*EXERCISE REQUIREMENTS*.
Even where a record seems odd, copy it exactly as it appears below.

*INPUT*.
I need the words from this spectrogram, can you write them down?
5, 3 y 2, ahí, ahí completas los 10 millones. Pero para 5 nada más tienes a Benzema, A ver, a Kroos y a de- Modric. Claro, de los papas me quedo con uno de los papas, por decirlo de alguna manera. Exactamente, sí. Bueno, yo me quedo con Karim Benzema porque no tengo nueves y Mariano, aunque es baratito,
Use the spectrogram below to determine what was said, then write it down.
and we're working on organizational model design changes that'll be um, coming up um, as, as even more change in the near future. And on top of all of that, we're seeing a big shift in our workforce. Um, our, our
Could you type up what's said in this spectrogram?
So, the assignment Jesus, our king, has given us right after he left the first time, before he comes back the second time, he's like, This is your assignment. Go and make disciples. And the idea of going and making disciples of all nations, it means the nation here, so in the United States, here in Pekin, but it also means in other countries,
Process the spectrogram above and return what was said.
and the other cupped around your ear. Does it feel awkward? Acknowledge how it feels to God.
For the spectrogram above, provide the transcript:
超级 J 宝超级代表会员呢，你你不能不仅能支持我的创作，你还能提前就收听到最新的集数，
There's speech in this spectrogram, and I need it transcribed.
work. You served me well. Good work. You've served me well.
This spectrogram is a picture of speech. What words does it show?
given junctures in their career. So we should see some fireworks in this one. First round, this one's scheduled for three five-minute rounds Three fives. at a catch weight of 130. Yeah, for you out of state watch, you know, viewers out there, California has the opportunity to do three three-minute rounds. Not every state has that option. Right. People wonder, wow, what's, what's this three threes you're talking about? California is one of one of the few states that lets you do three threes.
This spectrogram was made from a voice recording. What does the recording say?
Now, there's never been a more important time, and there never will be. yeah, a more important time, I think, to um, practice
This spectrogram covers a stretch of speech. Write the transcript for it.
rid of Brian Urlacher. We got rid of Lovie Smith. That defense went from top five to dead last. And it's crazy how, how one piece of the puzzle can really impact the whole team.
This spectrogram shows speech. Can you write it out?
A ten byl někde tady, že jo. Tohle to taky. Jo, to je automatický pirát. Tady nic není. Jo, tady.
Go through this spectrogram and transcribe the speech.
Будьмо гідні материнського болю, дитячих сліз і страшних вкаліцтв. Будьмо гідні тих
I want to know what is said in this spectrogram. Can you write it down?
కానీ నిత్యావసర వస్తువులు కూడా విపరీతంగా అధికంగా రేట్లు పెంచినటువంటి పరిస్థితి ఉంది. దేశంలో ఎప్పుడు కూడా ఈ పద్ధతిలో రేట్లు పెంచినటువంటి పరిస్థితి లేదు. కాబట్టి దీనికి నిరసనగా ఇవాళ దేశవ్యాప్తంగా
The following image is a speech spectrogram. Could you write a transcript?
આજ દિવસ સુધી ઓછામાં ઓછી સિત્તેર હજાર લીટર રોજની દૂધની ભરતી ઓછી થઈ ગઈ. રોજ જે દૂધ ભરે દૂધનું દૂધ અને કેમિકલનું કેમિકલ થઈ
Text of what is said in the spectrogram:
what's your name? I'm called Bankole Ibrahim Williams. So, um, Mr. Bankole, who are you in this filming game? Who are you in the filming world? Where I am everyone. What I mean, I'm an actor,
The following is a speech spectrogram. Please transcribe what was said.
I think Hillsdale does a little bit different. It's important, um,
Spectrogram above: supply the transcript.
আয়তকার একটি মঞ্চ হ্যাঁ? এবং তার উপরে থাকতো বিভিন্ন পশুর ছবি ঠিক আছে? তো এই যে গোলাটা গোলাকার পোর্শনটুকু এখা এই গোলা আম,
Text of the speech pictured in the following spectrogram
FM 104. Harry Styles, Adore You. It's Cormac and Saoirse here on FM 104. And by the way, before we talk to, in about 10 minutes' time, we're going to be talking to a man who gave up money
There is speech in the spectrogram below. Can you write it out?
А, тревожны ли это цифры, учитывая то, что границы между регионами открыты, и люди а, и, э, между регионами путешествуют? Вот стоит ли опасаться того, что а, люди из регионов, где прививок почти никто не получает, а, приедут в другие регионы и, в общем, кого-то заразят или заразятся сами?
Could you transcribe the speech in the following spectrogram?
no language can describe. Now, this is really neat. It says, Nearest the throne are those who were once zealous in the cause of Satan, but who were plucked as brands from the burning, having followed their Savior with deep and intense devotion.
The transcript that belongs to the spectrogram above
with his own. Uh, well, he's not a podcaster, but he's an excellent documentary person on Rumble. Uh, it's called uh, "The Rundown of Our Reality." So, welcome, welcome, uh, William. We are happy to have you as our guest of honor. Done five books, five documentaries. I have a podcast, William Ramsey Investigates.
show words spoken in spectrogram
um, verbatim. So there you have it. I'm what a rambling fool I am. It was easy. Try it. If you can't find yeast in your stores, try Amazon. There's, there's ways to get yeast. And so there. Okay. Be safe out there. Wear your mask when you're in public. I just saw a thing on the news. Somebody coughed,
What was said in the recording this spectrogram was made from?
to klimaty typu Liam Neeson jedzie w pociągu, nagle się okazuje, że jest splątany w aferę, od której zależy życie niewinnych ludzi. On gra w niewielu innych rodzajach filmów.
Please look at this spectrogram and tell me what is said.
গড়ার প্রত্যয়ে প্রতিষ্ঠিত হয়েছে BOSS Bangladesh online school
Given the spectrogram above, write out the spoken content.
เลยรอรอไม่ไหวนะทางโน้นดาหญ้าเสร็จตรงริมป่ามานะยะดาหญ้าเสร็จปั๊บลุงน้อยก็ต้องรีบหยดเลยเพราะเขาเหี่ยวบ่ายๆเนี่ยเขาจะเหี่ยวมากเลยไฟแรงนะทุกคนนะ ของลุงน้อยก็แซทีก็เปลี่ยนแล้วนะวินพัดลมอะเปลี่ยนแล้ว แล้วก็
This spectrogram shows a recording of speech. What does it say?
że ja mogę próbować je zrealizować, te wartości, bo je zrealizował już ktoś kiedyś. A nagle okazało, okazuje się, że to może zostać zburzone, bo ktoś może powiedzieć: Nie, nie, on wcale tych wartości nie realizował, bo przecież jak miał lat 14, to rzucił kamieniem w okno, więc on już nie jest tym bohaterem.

*THE COMPLETED TASK*.
I need the words from this spectrogram, can you write them down?
5, 3 y 2, ahí, ahí completas los 10 millones. Pero para 5 nada más tienes a Benzema, A ver, a Kroos y a de- Modric. Claro, de los papas me quedo con uno de los papas, por decirlo de alguna manera. Exactamente, sí. Bueno, yo me quedo con Karim Benzema porque no tengo nueves y Mariano, aunque es baratito,
Use the spectrogram below to determine what was said, then write it down.
and we're working on organizational model design changes that'll be um, coming up um, as, as even more change in the near future. And on top of all of that, we're seeing a big shift in our workforce. Um, our, our
Could you type up what's said in this spectrogram?
So, the assignment Jesus, our king, has given us right after he left the first time, before he comes back the second time, he's like, This is your assignment. Go and make disciples. And the idea of going and making disciples of all nations, it means the nation here, so in the United States, here in Pekin, but it also means in other countries,
Process the spectrogram above and return what was said.
and the other cupped around your ear. Does it feel awkward? Acknowledge how it feels to God.
For the spectrogram above, provide the transcript:
超级 J 宝超级代表会员呢，你你不能不仅能支持我的创作，你还能提前就收听到最新的集数，
There's speech in this spectrogram, and I need it transcribed.
work. You served me well. Good work. You've served me well.
This spectrogram is a picture of speech. What words does it show?
given junctures in their career. So we should see some fireworks in this one. First round, this one's scheduled for three five-minute rounds Three fives. at a catch weight of 130. Yeah, for you out of state watch, you know, viewers out there, California has the opportunity to do three three-minute rounds. Not every state has that option. Right. People wonder, wow, what's, what's this three threes you're talking about? California is one of one of the few states that lets you do three threes.
This spectrogram was made from a voice recording. What does the recording say?
Now, there's never been a more important time, and there never will be. yeah, a more important time, I think, to um, practice
This spectrogram covers a stretch of speech. Write the transcript for it.
rid of Brian Urlacher. We got rid of Lovie Smith. That defense went from top five to dead last. And it's crazy how, how one piece of the puzzle can really impact the whole team.
This spectrogram shows speech. Can you write it out?
A ten byl někde tady, že jo. Tohle to taky. Jo, to je automatický pirát. Tady nic není. Jo, tady.
Go through this spectrogram and transcribe the speech.
Будьмо гідні материнського болю, дитячих сліз і страшних вкаліцтв. Будьмо гідні тих
I want to know what is said in this spectrogram. Can you write it down?
కానీ నిత్యావసర వస్తువులు కూడా విపరీతంగా అధికంగా రేట్లు పెంచినటువంటి పరిస్థితి ఉంది. దేశంలో ఎప్పుడు కూడా ఈ పద్ధతిలో రేట్లు పెంచినటువంటి పరిస్థితి లేదు. కాబట్టి దీనికి నిరసనగా ఇవాళ దేశవ్యాప్తంగా
The following image is a speech spectrogram. Could you write a transcript?
આજ દિવસ સુધી ઓછામાં ઓછી સિત્તેર હજાર લીટર રોજની દૂધની ભરતી ઓછી થઈ ગઈ. રોજ જે દૂધ ભરે દૂધનું દૂધ અને કેમિકલનું કેમિકલ થઈ
Text of what is said in the spectrogram:
what's your name? I'm called Bankole Ibrahim Williams. So, um, Mr. Bankole, who are you in this filming game? Who are you in the filming world? Where I am everyone. What I mean, I'm an actor,
The following is a speech spectrogram. Please transcribe what was said.
I think Hillsdale does a little bit different. It's important, um,
Spectrogram above: supply the transcript.
আয়তকার একটি মঞ্চ হ্যাঁ? এবং তার উপরে থাকতো বিভিন্ন পশুর ছবি ঠিক আছে? তো এই যে গোলাটা গোলাকার পোর্শনটুকু এখা এই গোলা আম,
Text of the speech pictured in the following spectrogram
FM 104. Harry Styles, Adore You. It's Cormac and Saoirse here on FM 104. And by the way, before we talk to, in about 10 minutes' time, we're going to be talking to a man who gave up money
There is speech in the spectrogram below. Can you write it out?
А, тревожны ли это цифры, учитывая то, что границы между регионами открыты, и люди а, и, э, между регионами путешествуют? Вот стоит ли опасаться того, что а, люди из регионов, где прививок почти никто не получает, а, приедут в другие регионы и, в общем, кого-то заразят или заразятся сами?
Could you transcribe the speech in the following spectrogram?
no language can describe. Now, this is really neat. It says, Nearest the throne are those who were once zealous in the cause of Satan, but who were plucked as brands from the burning, having followed their Savior with deep and intense devotion.
The transcript that belongs to the spectrogram above
with his own. Uh, well, he's not a podcaster, but he's an excellent documentary person on Rumble. Uh, it's called uh, "The Rundown of Our Reality." So, welcome, welcome, uh, William. We are happy to have you as our guest of honor. Done five books, five documentaries. I have a podcast, William Ramsey Investigates.
show words spoken in spectrogram
um, verbatim. So there you have it. I'm what a rambling fool I am. It was easy. Try it. If you can't find yeast in your stores, try Amazon. There's, there's ways to get yeast. And so there. Okay. Be safe out there. Wear your mask when you're in public. I just saw a thing on the news. Somebody coughed,
What was said in the recording this spectrogram was made from?
to klimaty typu Liam Neeson jedzie w pociągu, nagle się okazuje, że jest splątany w aferę, od której zależy życie niewinnych ludzi. On gra w niewielu innych rodzajach filmów.
Please look at this spectrogram and tell me what is said.
গড়ার প্রত্যয়ে প্রতিষ্ঠিত হয়েছে BOSS Bangladesh online school
Given the spectrogram above, write out the spoken content.
เลยรอรอไม่ไหวนะทางโน้นดาหญ้าเสร็จตรงริมป่ามานะยะดาหญ้าเสร็จปั๊บลุงน้อยก็ต้องรีบหยดเลยเพราะเขาเหี่ยวบ่ายๆเนี่ยเขาจะเหี่ยวมากเลยไฟแรงนะทุกคนนะ ของลุงน้อยก็แซทีก็เปลี่ยนแล้วนะวินพัดลมอะเปลี่ยนแล้ว แล้วก็
This spectrogram shows a recording of speech. What does it say?
że ja mogę próbować je zrealizować, te wartości, bo je zrealizował już ktoś kiedyś. A nagle okazało, okazuje się, że to może zostać zburzone, bo ktoś może powiedzieć: Nie, nie, on wcale tych wartości nie realizował, bo przecież jak miał lat 14, to rzucił kamieniem w okno, więc on już nie jest tym bohaterem.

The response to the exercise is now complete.